London announces a carbon tax at borders, following in the footsteps of the European Union

The United Kingdom announced on Monday, December 18, that it would introduce a new carbon tax on carbon-intensive imported goods by 2027, following on from a similar mechanism planned in the European Union (EU)

London announces a carbon tax at borders, following in the footsteps of the European Union

The United Kingdom announced on Monday, December 18, that it would introduce a new carbon tax on carbon-intensive imported goods by 2027, following on from a similar mechanism planned in the European Union (EU). .

“Goods imported into the UK from countries with a lower or no carbon price will have to pay a tax by 2027, ensuring that foreign products face a comparable carbon price to those produced in the UK. United,” according to a British government statement.

This tax will apply to carbon-intensive products in the iron, steel, aluminum, fertilizer, hydrogen, ceramics, glass, and cement sectors. The measure will be subject to more in-depth consultation in 2024, in particular to determine the precise list of products concerned.

This new system will work “alongside the British emissions trading system” – which has taken over from the European carbon market created in 2005 since Brexit –, the reform of which is also under study, London said. in his press release.

“Rights to pollute”

In the EU, the globally unique Carbon Border Adjustment Mechanism (CBAM) is due to come into force in 2026. The tax will force importers into the EU of goods from third countries to purchase certificates to cover the direct CO2 emissions generated by these products, in order to create fair conditions of competition between foreign companies and European companies, which must buy “rights to pollute” on the European carbon market.

If a carbon price already exists in a third country, importers will only pay the difference. “China has, for example, already set a carbon price, which is still lower than that of the EU but which could increase.

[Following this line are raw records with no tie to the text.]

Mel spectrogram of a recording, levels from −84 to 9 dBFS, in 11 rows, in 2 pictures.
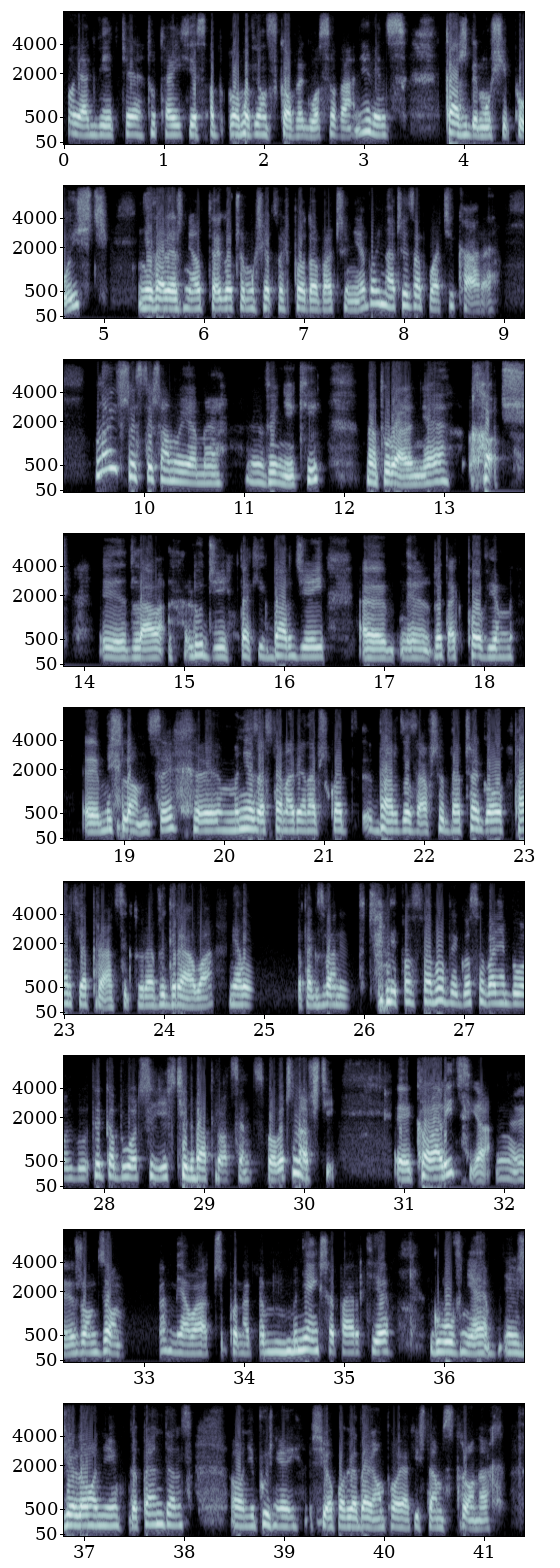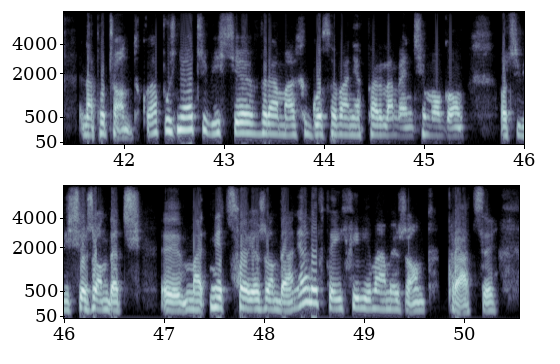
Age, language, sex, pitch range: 50-69, Polish, female, 160-195 Hz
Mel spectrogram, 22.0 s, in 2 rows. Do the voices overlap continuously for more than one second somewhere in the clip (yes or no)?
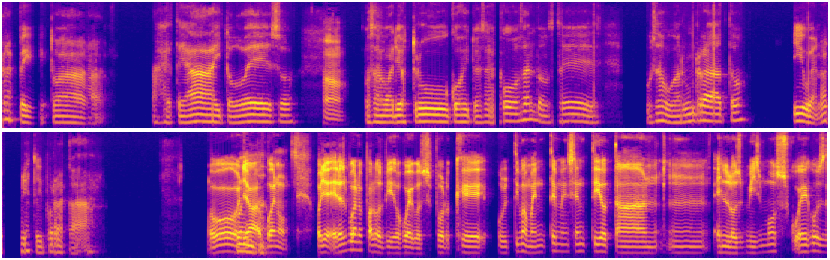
no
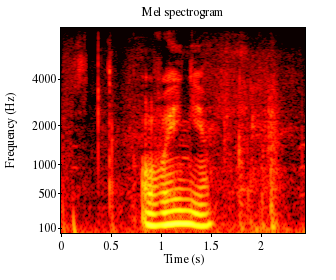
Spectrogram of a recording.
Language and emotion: Russian, neutral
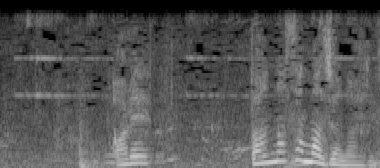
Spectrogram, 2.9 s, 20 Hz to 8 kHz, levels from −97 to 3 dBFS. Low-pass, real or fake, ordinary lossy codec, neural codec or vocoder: 7.2 kHz; real; none; none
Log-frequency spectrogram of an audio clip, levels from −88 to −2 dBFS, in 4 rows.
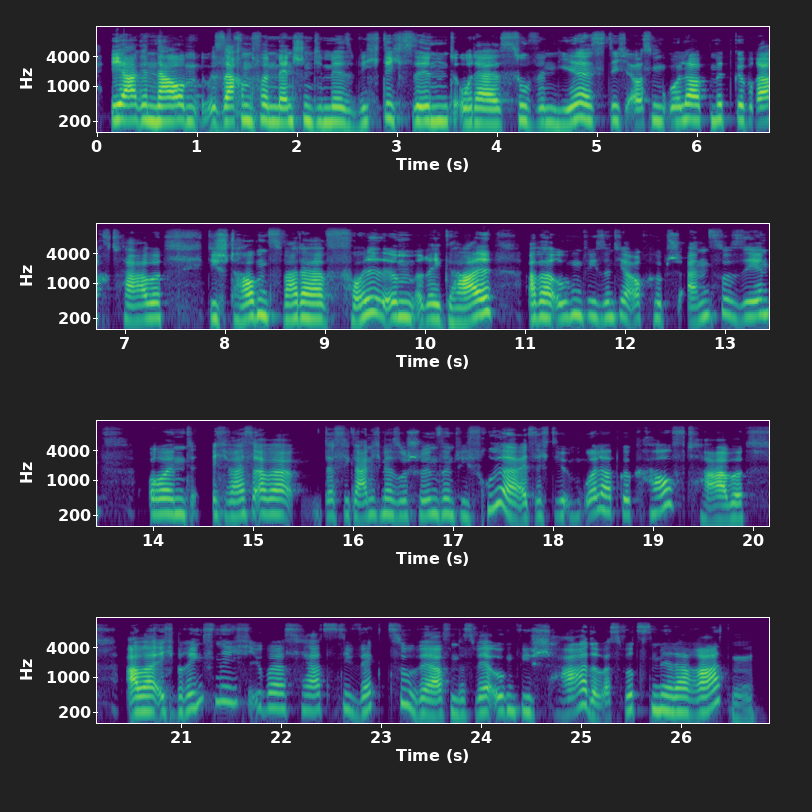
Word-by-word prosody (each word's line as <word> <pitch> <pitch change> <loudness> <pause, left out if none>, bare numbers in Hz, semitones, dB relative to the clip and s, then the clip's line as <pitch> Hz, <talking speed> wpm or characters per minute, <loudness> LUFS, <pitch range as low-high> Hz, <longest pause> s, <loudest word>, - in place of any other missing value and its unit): Ja, 210 -1 +9
genau, 200 0 +7
m 200 -2 -6
Sachen 195 +2 +4
von 200 -1 0
Menschen, 200 +2 +1
die 185 0 -7
mir 190 -5 -1
wichtig 215 +4 -3
sind 200 0 +1
oder 180 -1 +3
Souvenirs, 190 +3 -1
die 205 - -8
ich 200 - -6
aus'm 195 +3 -3
Urlaub 210 +2 +3
mitgebracht 200 -3 0
habe. 190 +3 +1 0.4
Die 200 -1 -1
stauben 205 +6 +2
zwar 200 -2 0
da 195 -2 +6
voll 180 0 -3
im 215 -5 0
Regal, 190 +7 +5 0.3
aber 205 0 +4
irgendwie 215 +2 -5
sind 205 +1 -8
die - - -6
ja 210 - -1
auch 195 - -5
hübsch 200 -2 -7
anzusehen. 220 +3 -3 0.5
Und 210 0 -2
ich 205 -2 -8
weiß 205 +3 -3
aber, 210 -1 +1 0.3
dass 195 0 -11
sie 200 - -15
gar 175 -2 -2
nicht 210 +1 -12
mehr 210 -1 -6
so 195 0 -10
schön 205 +1 -6
sind 210 -1 -9
wie 190 -2 -14
früher, 300 - -3
als 175 0 -5
ich 195 0 -14
die 195 0 -12
im 185 -1 -20
Urlaub 230 +3 -2
gekauft 225 +9 -5
habe. 160 +3 +1 0.5
Aber 210 0 +5
ich 200 -2 -5
bringe 225 - -6
es 395 0 -17
nicht 325 -1 -11
über's 240 -1 -7
Herz, 220 0 -5 0.2
die 220 -6 -13
wegzuwerfen, 190 - -4
das 175 +1 -16
wäre 205 +1 -1
irgendwie 210 -1 -7
schade. 190 +8 -3
Was 160 +3 -11
würdest 225 +1 -8
'n 220 - -5
mir 215 -1 -2
da 200 0 +1
raten? 185 - 0
205 Hz, 165 wpm, -23 LUFS, 190-215 Hz, 0.5 s, Ja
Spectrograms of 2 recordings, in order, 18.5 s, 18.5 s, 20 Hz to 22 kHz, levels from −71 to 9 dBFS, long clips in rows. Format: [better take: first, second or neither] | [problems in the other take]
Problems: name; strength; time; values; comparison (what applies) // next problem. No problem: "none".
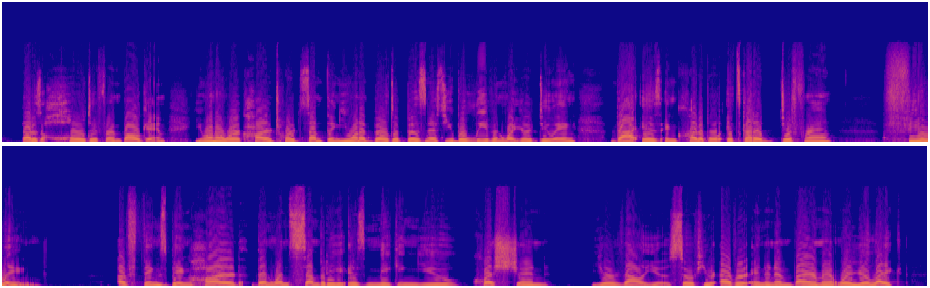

The hope is that each country does the same,” Thomas Pellerin-Carlin, director of the EU program at the Institute of Economics for the Climate, explains to Le Monde. Only countries with the same climate ambition as the EU will be exempt.

The system will take into account indirect emissions from electricity used for the production of imported products, according to a methodology which will be defined by the European Commission in 2026.

The mechanism will concern imports from sectors deemed the most polluting (iron, steel, aluminum, cement, fertilizers, electricity) proposed by the European Commission, extended to hydrogen, as requested by the European Parliament. By 2030, the MACF will be extended to all sectors where there are risks of carbon leakage, based on a list to be established by the Commission. MEPs wanted, for example, to see certain plastics or chemicals covered.